◆ EXERCISE PROMPT ◆
Set down exactly the lines that run from the line with "Transcribe the clip's phones as spoken." to the end of the data, and nothing else.
━━━━━ RECORD SET ━━━━━
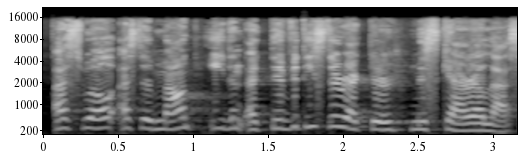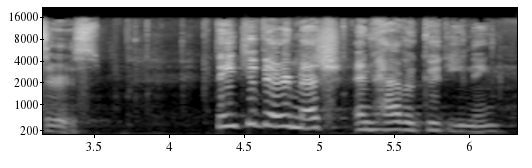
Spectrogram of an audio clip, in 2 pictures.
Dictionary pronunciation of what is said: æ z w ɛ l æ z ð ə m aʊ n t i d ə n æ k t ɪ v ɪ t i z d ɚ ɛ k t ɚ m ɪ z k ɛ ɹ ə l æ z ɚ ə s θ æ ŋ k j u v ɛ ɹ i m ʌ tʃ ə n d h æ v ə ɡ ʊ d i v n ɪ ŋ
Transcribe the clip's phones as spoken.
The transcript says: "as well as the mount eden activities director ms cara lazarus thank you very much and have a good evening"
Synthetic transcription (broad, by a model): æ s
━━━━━
◆ ANSWER SECTION ◆
Transcribe the clip's phones as spoken.
The transcript says: "as well as the mount eden activities director ms cara lazarus thank you very much and have a good evening"
Synthetic transcription (broad, by a model): æ s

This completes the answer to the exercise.